The Fox went through a number of name changes through the years. It opened as the Alician Court Theatre, then became the Mission Court Theatre, Universal Mission Court Theatre, Fox Mission Theatre and finally the Fox Fullerton Theatre, which it remains today. A number of celebrities made personal appearances at the Fox to promote their films, including Douglas Fairbanks, Mary Pickford, Buster Keaton, Harold Lloyd, Janet Gaynor, Dolores Del Rio, Judy Garland, Mickey Rooney and Jayne Mansfield. The Fox was modernized again in 1955 with the installation of a Cinemascope screen. The Cinemascope screen ran from wall-to-wall, and some of the decorative plasterwork surrounding the stage had to be removed to accommodate it. In 1962, the National General Corporation took over the theater, and had the murals in the auditorium painted over.
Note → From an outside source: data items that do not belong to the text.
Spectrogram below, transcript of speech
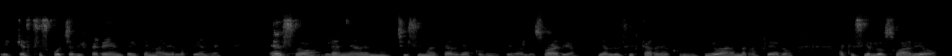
y que se escuche diferente y que nadie lo tiene. Eso le añade muchísima carga cognitiva al usuario. Y al decir carga cognitiva me refiero a que si el usuario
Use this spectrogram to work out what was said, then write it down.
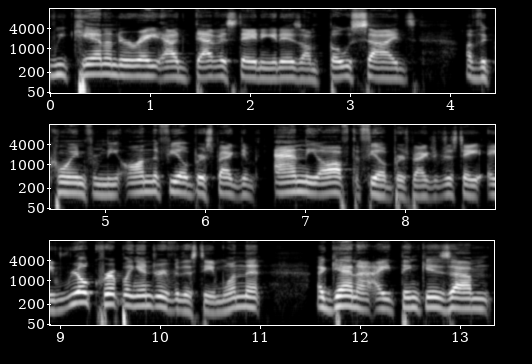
we can't underrate how devastating it is on both sides of the coin from the on the field perspective and the off the field perspective. Just a, a real crippling injury for this team. One that, again, I, I think is um,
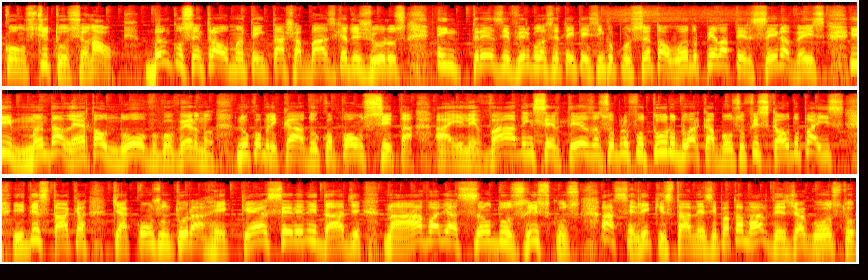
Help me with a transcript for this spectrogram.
constitucional. Banco Central mantém taxa básica de juros em 13,75% ao ano pela terceira vez e manda alerta ao novo governo. No comunicado, o Copom cita a elevada incerteza sobre o futuro do arcabouço fiscal do país e destaca que a conjuntura requer serenidade na avaliação dos riscos. A Selic está nesse patamar desde agosto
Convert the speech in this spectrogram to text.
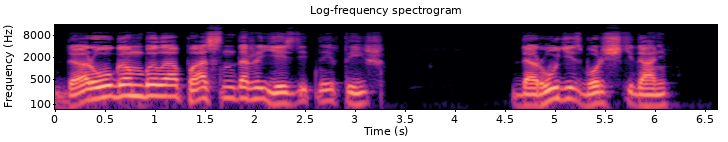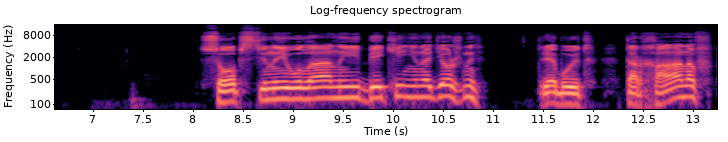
Дорогам было опасно даже ездить на Иртыш дороги сборщики дани. Собственные уланы и беки ненадежны, требуют тарханов.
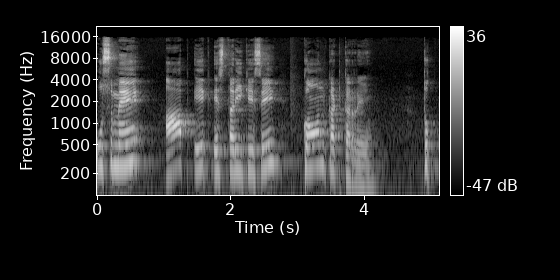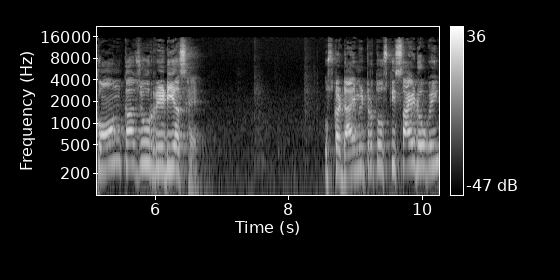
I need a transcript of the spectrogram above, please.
उसमें आप एक इस तरीके से कौन कट कर रहे हो। तो कौन का जो रेडियस है, उसका डायमीटर तो उसकी साइड हो गई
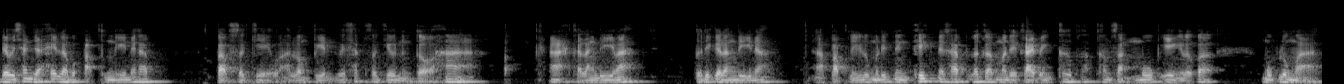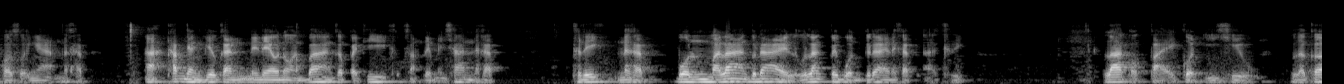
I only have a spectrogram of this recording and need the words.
Dimension ใหญ่ให้เรามาปรับตรงนี้นะครับ ปรับสเกลลองเปลี่ยนไปสักสเกลหนึ่งต่อห้าอะกำลังดีไหมตัวนี้กำลังดีนะ ปรับนี้ลงมานิดนึงคลิกนะครับ แล้วก็มันจะกลายเป็นคำสั่ง move เอง แล้วก็ move ลงมาพอสวยงามนะครับอะทำอย่างเดียวกันในแนวนอนบ้างก็ไปที่คำสั่ง dimension นะครับ คลิกนะครับ บนมาล่างก็ได้ หรือล่างไปบนก็ได้นะครับอะคลิก ลากออกไปกด EQ แล้วก็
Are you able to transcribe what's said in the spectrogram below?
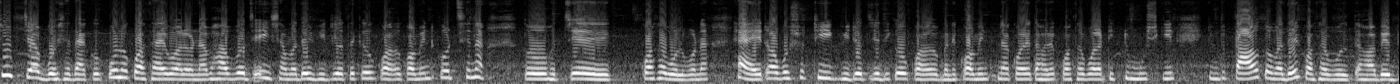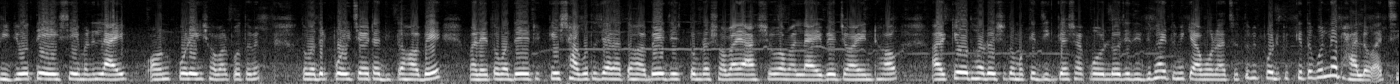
চুপচাপ বসে থাকো, কোনো কথাই বলো না। ভাবো যে এই আমাদের ভিডিওতে কেউ কমেন্ট করছে না? তো হচ্ছে কথা বলব না। হ্যাঁ এটা অবশ্য ঠিক, ভিডিওতে যদি কেউ মানে কমেন্ট না করে, তাহলে কথা বলাটা একটু মুশকিল। কিন্তু তাও তোমাদের কথা বলতে হবে। ভিডিওতে এসে মানে লাইভ অন করেই সবার প্রথমে তোমাদের পরিচয়টা দিতে হবে। মানে তোমাদেরকে স্বাগত জানাতে হবে যে তোমরা সবাই আসো, আমার লাইভে জয়েন্ট হও। আর কেউ ধরো এসে তোমাকে জিজ্ঞাসা করল যে দিদিভাই তুমি কেমন আছো? তুমি পরিপ্রেক্ষিতে বললে ভালো আছি।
After a showing of Angel Heartstarring Mickey Rourke, The Fox closed in 1987 and remained dark for almost twenty years. It was scheduled to be demolished in 2004 to make way for a five-storey apartment building, but was saved by the Fullerton Historic Theatre Foundation (FHTF), which was formed in 2001 to acquire and restore the theater. They officially took ownership in 2005, and the following year helped add the theater to the National Register of Historic Places. The city of Fullerton started to show films in the theater’s back parking lot in 2005 in an effort to help raise funds for the restoration. In 2015, Evergreene Architectural Arts, an Award-Winning Decoration & Restoration firm, replicated the original design elements on the auditorium ceiling as part of the restoration efforts.* At the same time, the “FOX FULLERTON” sign, which was removed for restoration in 2013, was reinstalled. The FHTF held a 90th birthday party for the the theater in May 2015 to unveil the restored ceiling and the reinstalled sign. In February 2016, a coffee shop opened in one of the refurbished retail spaces. The monthly rent from the shop will go towards the building’s restoration which is estimated to cost $26 million dollars, and $14 million has been spent as of 2016.
*These photographs were taken before the restoration of the auditorium ceiling.